But there will be room for tax collection to improve, in our view. For reforms in this space to succeed, the buy-in from local authorities is crucial, because consumption tax, the single largest levy on oil is a state-tax, and the local authorities often have little incentive to put in effort on collection.
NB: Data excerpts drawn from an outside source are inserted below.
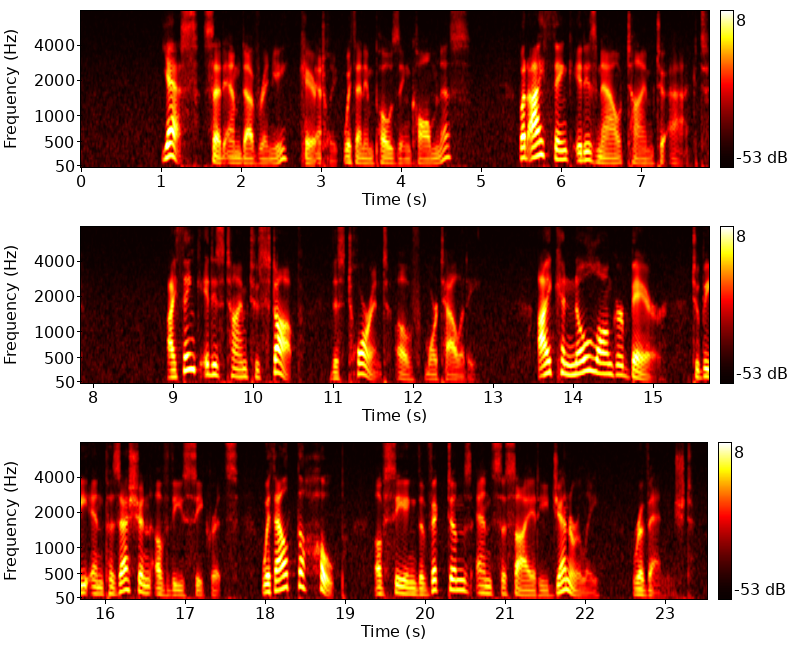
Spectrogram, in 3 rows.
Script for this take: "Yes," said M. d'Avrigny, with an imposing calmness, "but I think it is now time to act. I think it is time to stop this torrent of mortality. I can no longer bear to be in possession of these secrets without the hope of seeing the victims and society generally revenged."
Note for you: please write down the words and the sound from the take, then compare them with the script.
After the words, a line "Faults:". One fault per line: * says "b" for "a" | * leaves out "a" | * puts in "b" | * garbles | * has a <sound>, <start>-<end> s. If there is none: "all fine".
"Yes," said M. d'Avrigny, [garbled] with an imposing calmness, "but I think it is now time to act. I think it is time to stop this torrent of mortality. I can no longer bear to be in possession of these secrets without the hope of seeing the victims and society generally revenged."
Faults:
* garbles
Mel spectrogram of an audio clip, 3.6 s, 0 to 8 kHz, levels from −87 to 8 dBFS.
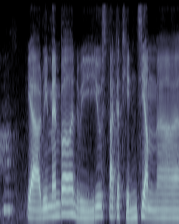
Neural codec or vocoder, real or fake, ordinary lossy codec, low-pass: codec, 16 kHz, 0.5 kbps, X-Codec, HuBERT features, trained on LibriSpeech; fake; none; 7.2 kHz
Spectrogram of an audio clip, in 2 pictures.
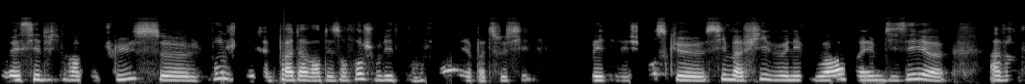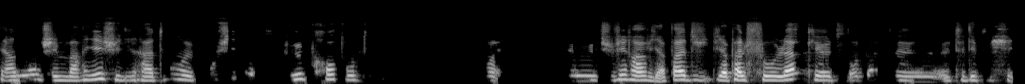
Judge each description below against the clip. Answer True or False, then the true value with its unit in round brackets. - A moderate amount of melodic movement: True (3.2 semitones)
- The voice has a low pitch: False (200 Hz)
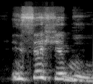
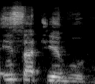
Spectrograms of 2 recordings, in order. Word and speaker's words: insatiable: Then insatiable. We say insatiable. It is insatiable. Yeah. If you if you don't know how to pronounce it correctly, you will keep saying insatiable because satisfy, insatiable. So but it's you're insatiable, you know.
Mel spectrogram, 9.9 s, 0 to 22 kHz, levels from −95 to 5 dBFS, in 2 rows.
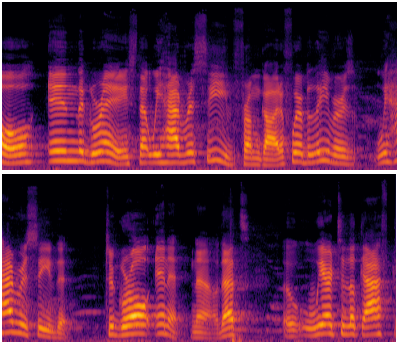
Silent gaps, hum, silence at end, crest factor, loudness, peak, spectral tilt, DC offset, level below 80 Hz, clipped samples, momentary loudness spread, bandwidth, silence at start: none; none; 0.1 s; 18 dB; -21 LUFS; -2 dBFS; -6 dB/octave; under 0.1%; -54 dBFS; under 0.1%; 13 LU; 9 kHz; 0 s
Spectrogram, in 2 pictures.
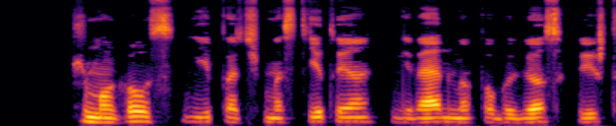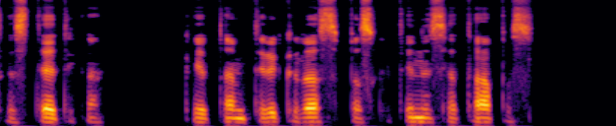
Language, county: Lithuanian, Kaunas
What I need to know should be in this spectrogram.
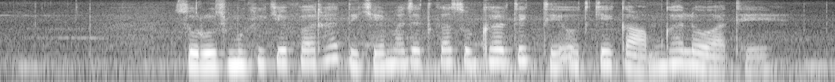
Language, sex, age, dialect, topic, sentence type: Chhattisgarhi, female, 18-24, Central, agriculture, statement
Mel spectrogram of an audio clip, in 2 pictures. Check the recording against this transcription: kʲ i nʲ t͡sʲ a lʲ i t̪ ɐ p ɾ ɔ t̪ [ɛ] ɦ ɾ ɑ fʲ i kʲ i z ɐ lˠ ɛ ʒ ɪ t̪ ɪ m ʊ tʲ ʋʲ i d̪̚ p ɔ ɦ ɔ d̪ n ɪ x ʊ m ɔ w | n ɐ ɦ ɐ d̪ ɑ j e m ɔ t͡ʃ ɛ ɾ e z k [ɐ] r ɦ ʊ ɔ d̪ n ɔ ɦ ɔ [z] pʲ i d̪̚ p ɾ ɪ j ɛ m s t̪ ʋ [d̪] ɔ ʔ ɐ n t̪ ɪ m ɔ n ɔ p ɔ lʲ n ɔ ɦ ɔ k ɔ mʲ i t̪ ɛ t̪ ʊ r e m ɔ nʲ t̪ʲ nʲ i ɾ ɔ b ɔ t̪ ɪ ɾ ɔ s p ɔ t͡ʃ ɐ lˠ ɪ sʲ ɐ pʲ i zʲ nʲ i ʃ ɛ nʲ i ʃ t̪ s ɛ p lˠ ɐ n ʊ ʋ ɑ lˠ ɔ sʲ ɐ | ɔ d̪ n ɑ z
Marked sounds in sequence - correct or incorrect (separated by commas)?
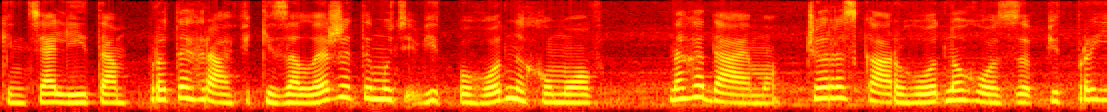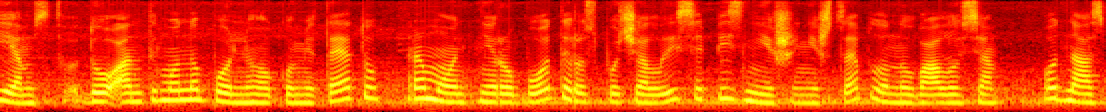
correct, incorrect, correct, correct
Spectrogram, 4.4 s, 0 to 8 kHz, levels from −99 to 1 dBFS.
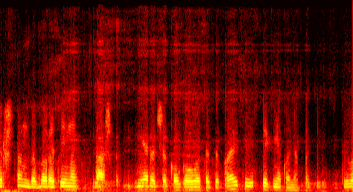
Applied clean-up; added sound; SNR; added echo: neural separator model SepFormer DNS4.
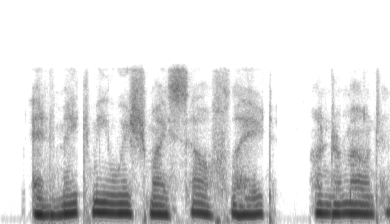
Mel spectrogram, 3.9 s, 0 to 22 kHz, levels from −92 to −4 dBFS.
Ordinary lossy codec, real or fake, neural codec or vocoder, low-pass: Opus, 32 kbps; real; none; 7.2 kHz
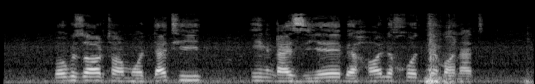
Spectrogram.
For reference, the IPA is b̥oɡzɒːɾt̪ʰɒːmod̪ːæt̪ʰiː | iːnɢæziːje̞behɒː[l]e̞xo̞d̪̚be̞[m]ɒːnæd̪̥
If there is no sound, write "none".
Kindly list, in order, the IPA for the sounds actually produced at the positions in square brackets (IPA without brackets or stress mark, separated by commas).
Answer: l, m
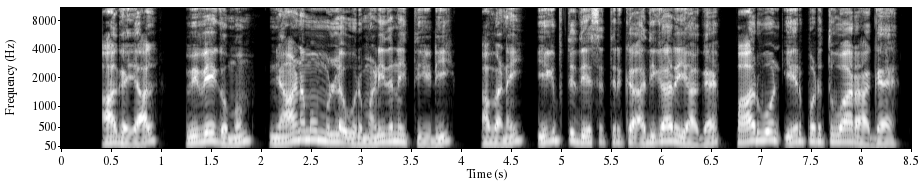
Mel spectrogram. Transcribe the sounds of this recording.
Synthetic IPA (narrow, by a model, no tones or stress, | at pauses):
aːɣɐjaːl | ʋɪʋeːɣɐmɯmɲaːnɐmɯmʊɭːɐɔɾɯmɐnɪðɐnɐɪt̪ːeːɽi | ɐʋɐnɐɪɛɣɪp̬t̪ɯd̪eːsɐt̪ːɪrkɯɐðɪɣaːɾɐjaːɣɐpaːɾʋoːneːrpɐɽɯt̪ːɯʋaːɾaːɣɐ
While there have been talks of collecting the tax at the pump, it has been put off by the sheer number of petrol stations (more than 110,000) located across the country, so refineries (probably mostly the NOCs) continue to pay them and price their products up accordingly.

But based on media reports, the Ministry of Finance and State Tax Administration has at the end of 2019 issued public consultations on the division of income from the levy between the central and local government, and we are of view that a new revenue-sharing mechanism may well be ready, especially given recent plans for Guangdong to trial the new sales/tax monitoring system in four cities, including Foshan, Zhanjiang, Maoming and Jieyang in April, as well as to promote its use at all petrol stations in the province by the end of this year.
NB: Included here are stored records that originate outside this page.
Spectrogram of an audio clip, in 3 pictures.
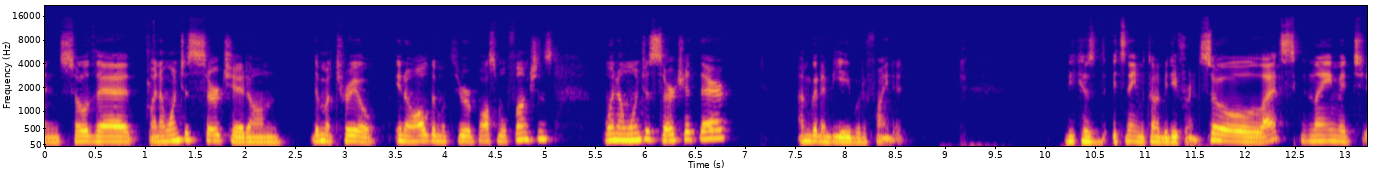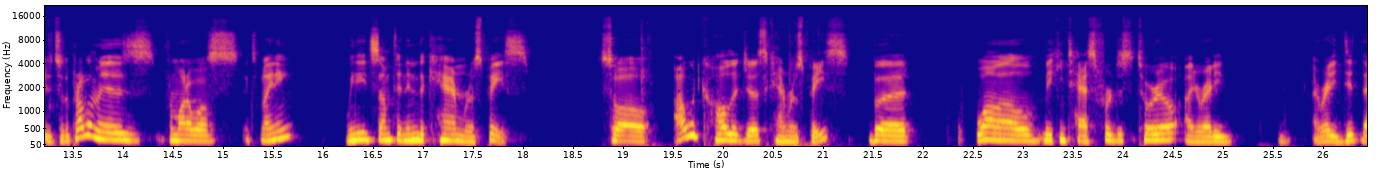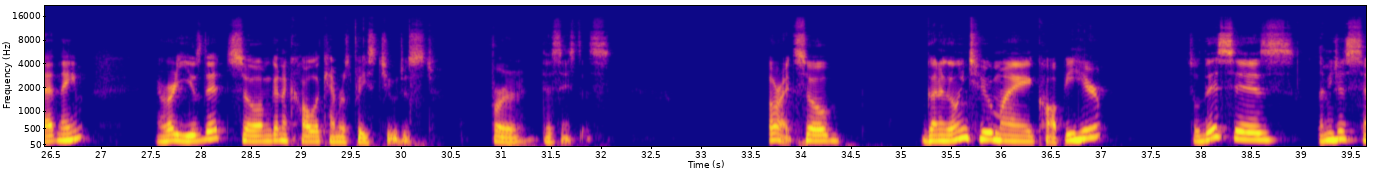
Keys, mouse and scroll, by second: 0.9 End, 13.2 Home, 19.1 End, 20.1-21.3 typing, 29.5 KP_2, 30.0 KP_Enter, 36.6 click, 36.8 click, 39.1 click.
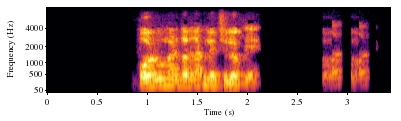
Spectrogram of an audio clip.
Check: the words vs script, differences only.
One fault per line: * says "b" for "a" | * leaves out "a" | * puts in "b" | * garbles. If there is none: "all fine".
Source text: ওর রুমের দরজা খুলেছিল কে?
all fine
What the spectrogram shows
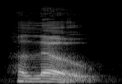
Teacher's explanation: La deuxième syllabe du mot est la plus accentuée.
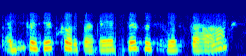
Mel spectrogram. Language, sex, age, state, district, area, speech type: Goan Konkani, female, 18-30, Goa, Tiswadi, rural, conversation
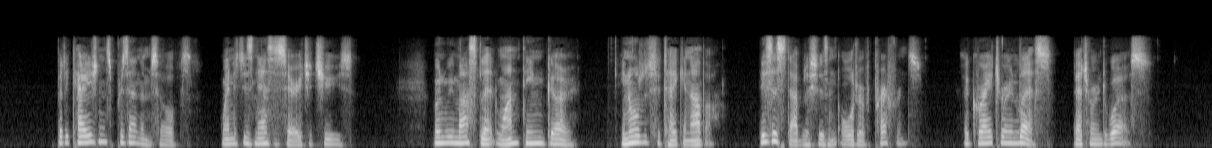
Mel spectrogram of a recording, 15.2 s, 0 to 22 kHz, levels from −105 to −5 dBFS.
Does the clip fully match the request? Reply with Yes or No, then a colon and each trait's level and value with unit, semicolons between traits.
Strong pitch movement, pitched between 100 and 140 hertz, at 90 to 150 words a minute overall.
No: average, 4.7 semitones; low, 135 Hz; average, 140 wpm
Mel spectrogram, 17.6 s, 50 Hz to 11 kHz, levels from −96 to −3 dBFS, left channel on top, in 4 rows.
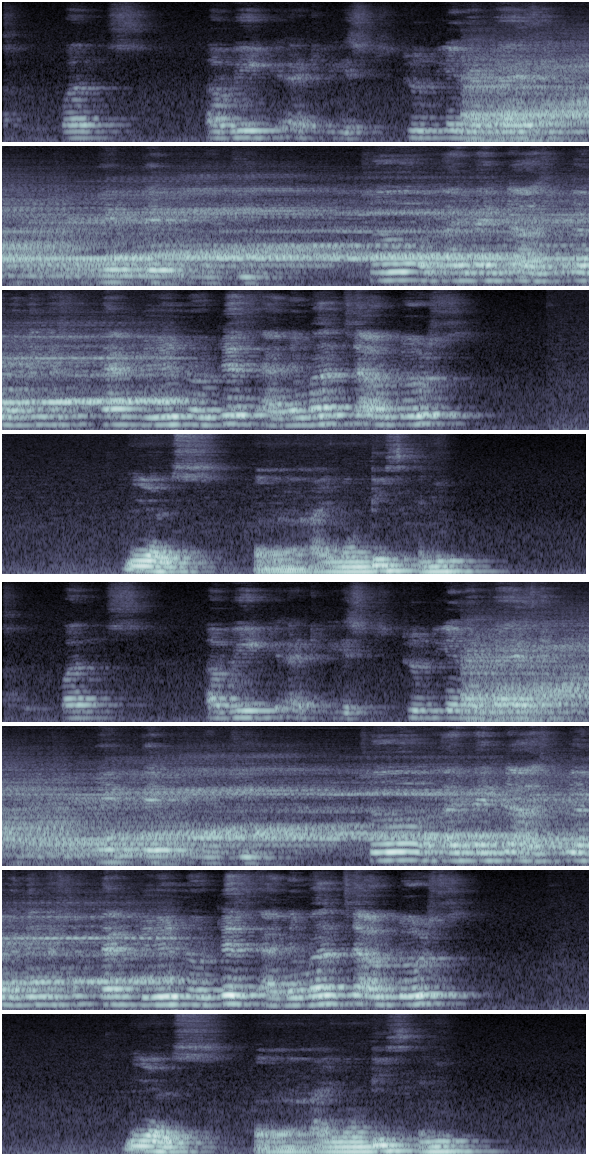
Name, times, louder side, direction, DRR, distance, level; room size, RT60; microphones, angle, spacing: voice 1, 1.5-2.7 3.0-6.4 7.2-12.1, right 2 dB, 55° right, -4 dB, 1.1 m, -26 dB
sound 1, 3.4-10.1, left 2 dB, 25° right, 0.9 m, -28 dB
voice 2, 14.1-14.8 15.1-16.6, equal, 35° left, -3 dB, 0.6 m, -22 dB
4.2 x 2.9 x 2.3 m, 0.73 s
head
Additionally, Platts Analytics also saw in March an extensive crackdown on oil smuggling (most likely off-spec gasoil from overseas) along the coastal areas, including Zhejiang, Jiangsu, Fujian, and Shandong at the end of March and more recently a special investigation launched by the National Development and Reform Commission to look retrospectively into whether independent refineries' have complied with the necessary terms for receiving crude import quotas, including the mothballing of old and aged capacities below 40,000 b/d, or if new units were added without permits.

These measures came soon after officials from Sinopec reiterated their concerns over unfair competition caused by loopholes in the country's tax system and called for rectification of illegal tax/free product sales. It is also in line with key tasks set out by the National Energy Administration for this year to enhance supervision on refinery upgrades and the elimination of outdated capacities.

Although measures implemented so far will not completely eradicate dodgy tax practices or smuggling activity in the sector, we believe many of the steps taken thus far (even including the recent approval of the merger between Sinochem and ChemChina) have/will help consolidate the sector and lower incidences of errant behavior in the sector. As we highlighted in our previous report, many subscale refineries are already idle and the headroom for these players to maneuver and survive will only become smaller. In our latest update, out of 63 refineries on record, 16 of those with an average capacity of around 10,000 b/d have already ceased operations. Much of this was due to environmental regulations, though some refineries have also moved into other business lines or are bankrupted because of poor margins arising, partially from competition.

Many more players could shut in the coming months, whether in exchange for new larger capacities, according to Shandong government's plans to upgrade its refinery sector, or perhaps forced to do so, especially if they do not own rights to process imported crudes. And when they do, the scale of under-reported runs, which is due to the general tendency for errant refineries to report less, and the incidences of tax evasion will also probably wane.

The impact on runs at any one point in time though will not be significant, as closures will likely be a multiyear process. After all, the processing volumes of these at-risk refineries are small, and there is still spare capacity available – the NOCs operated at slightly less than 80% in 2020 versus close to their peaks/optimum of around 90%. This along with the new and larger refineries coming onstream will more than offset runs caused by closures. Currently, we forecast China's crude runs to increase by 719,000 b/d year on year in 2021 and the market share of independent refineries in Shandong could fall from 18.3% to 17.7%.